As each broker can receive messages from the application, strict round-robin delivery is not guaranteed, but in general a fair distribution will result. Brokers should remember the next consumer to receive messages from the application and also the next consumer to receive messages from the cluster.
A local broker’s view of consumer distribution is updated asynchronously with respect to message publishing and dispatch. This means that the view might be stale with regard to the remote consumer counts when the next consumer for a message is determined. It is therefore possible that one broker directs a message to a broker that it thinks has a consumer, but when that message arrives at the remote broker the consumer has disconnected. How this is handled should be controlled through different policies: pass it on to another broker, possibly with the redelivered flag set (particularly if it goes back to the broker it came from), discard the message or hold on to it for a finite period of time and deliver it to any application consumer that subscribes in that time.
The situation just described is essentially the same situation as in a non-clustered case where a consumer disconnects after a message has been sent to it, but before it has processed that message. Where acknowledgements aren't used the message will be lost, where acknowledgements or transactions are used the message should be redelivered, possible out of sequence. Of course in the clustered case there is a wider window in which this scenario can arise.
Where the messages is delivered to a proxied private queue, that message is merely relayed on to the relevant broker. However, It is important that where more than one proxied queue to the same target broker are bound to the same exchange, the message only be relayed once. The broker handling the Basic.Publish must therefore track the relaying of the message to its peers.
As mentioned above, the primary objective of this phase of the clustering design is to enable the scaling of a system by adding extra broker processes that cooperate to serve a larger number of clients than could be handle by one broker.
Though fault tolerance is not a specific objective yet, the cluster must allow for the failure of brokers without bringing the whole system to a halt.
The current design (and implementation) only handles process failures entirely satisfactorily. Network failures* result in the exclusion of brokers from the cluster and will behave reasonably only where the view of reachability is consistent across the cluster.
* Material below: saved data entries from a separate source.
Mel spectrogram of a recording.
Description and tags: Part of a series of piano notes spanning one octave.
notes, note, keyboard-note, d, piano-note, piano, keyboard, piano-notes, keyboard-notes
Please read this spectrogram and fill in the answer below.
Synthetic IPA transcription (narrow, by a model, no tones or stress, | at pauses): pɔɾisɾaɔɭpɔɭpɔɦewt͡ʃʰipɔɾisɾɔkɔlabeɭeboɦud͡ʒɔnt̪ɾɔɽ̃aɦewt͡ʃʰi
Network partitions between the cluster nodes will result in independent clusters being formed and there is currently no provision for merging these once the partition heals.
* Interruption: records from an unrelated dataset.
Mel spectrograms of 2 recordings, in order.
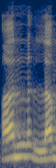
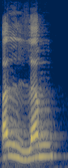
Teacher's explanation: اس نون کے بعد بھی اسی طرح لام آیا تھا جس طرح اس تنوین کے بعد لام آیا، تو ہم نے اس کو ان لم نہیں پڑھا، اس کو پڑھا اللم، نون کو ختم کر دیا بالکل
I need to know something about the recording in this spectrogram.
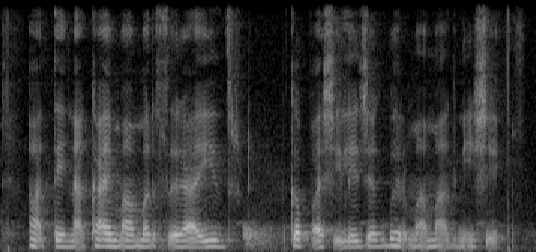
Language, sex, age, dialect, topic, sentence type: Marathi, female, 25-30, Northern Konkan, agriculture, statement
* failures here means anything that causes a tcp stream to fail; a relatively straightforward improvement would be to buffered unacknowledged requests that have been broadcast allowing attempts to re-establish a tcp connection on failure and replaying the messages (assuming idempotent messages)
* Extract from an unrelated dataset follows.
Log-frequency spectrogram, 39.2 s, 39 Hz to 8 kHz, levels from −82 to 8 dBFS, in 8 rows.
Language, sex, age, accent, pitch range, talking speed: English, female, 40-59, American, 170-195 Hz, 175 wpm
The group abstraction described above does not provide virtual synchrony. When a broker fails while performing a broadcast to the group, the result will not be uniform across the other members. Where synchronous propagation is used, the client will be ware of this state as it will not have received the response from the broker and will reissue the request on failing over to another broker. (The current failover as implemented in the Qpid client will actually recreate all state required by the client).